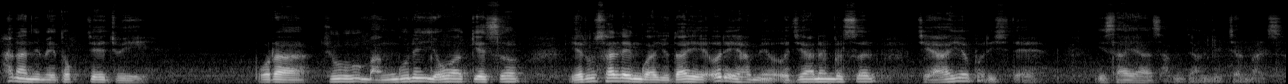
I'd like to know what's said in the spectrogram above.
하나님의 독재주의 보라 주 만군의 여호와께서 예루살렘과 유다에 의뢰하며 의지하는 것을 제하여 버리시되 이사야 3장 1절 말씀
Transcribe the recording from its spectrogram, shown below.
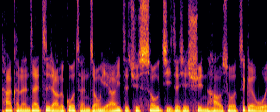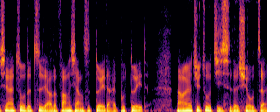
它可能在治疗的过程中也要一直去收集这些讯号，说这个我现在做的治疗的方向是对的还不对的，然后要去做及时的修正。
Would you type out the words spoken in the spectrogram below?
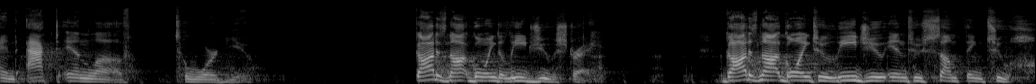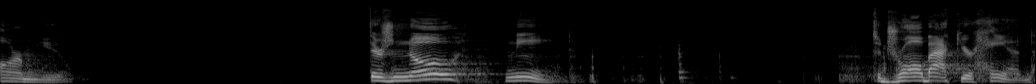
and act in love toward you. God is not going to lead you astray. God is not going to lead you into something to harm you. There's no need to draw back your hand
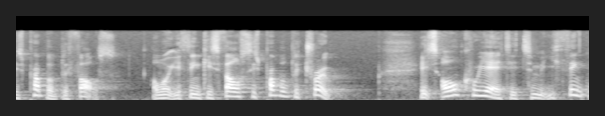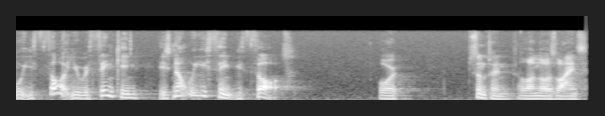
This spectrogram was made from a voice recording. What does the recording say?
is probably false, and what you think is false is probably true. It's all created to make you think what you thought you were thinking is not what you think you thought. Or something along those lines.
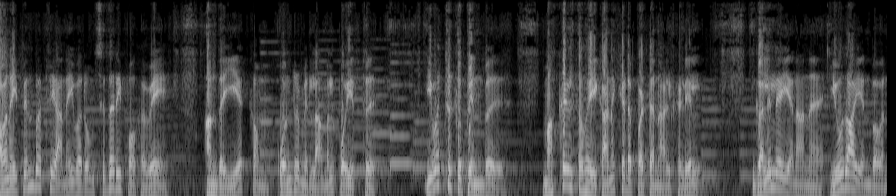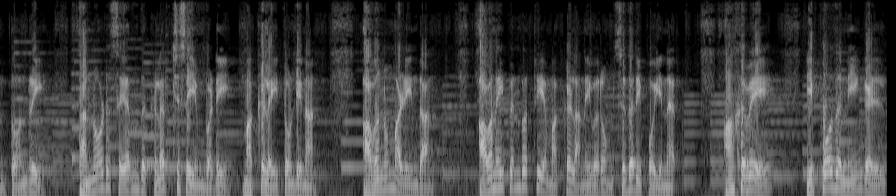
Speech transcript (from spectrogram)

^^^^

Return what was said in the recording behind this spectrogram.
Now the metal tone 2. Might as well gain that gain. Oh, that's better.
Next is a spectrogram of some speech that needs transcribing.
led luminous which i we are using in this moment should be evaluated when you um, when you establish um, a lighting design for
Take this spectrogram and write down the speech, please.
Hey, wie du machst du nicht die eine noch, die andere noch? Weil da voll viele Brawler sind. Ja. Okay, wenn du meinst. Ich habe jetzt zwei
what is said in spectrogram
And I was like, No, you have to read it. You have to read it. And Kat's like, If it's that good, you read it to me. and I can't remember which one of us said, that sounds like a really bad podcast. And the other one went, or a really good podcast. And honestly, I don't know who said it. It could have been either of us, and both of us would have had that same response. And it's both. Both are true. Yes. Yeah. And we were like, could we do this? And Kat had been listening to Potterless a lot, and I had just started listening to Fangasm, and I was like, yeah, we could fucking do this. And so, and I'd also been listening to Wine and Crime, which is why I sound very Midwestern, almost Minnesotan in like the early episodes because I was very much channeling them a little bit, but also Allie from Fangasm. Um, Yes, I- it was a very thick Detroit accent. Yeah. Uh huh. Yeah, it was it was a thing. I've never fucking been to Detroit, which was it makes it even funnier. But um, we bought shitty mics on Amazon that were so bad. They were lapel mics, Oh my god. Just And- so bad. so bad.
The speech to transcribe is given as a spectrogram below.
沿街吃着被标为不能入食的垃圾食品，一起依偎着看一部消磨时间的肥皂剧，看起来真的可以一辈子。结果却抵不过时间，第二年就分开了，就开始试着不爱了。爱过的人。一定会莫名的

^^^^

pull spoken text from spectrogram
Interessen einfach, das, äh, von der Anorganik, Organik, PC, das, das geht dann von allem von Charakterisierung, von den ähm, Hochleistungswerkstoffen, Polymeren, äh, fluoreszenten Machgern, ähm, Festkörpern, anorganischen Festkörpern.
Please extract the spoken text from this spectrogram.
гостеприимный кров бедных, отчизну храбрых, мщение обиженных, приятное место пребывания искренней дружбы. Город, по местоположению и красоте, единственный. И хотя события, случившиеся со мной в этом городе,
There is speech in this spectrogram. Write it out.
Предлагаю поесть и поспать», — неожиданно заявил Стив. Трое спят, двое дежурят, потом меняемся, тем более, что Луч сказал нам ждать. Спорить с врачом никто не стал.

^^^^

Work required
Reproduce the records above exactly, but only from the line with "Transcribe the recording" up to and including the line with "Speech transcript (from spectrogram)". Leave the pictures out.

Task answer
Transcribe the recording from its spectrogram, shown below.
它可能在治疗的过程中也要一直去收集这些讯号，说这个我现在做的治疗的方向是对的还不对的，然后要去做及时的修正。
Would you type out the words spoken in the spectrogram below?
and act in love toward you. God is not going to lead you astray. God is not going to lead you into something to harm you. There's no need to draw back your hand
This spectrogram was made from a voice recording. What does the recording say?
is probably false, and what you think is false is probably true. It's all created to make you think what you thought you were thinking is not what you think you thought. Or something along those lines.
Speech transcript (from spectrogram)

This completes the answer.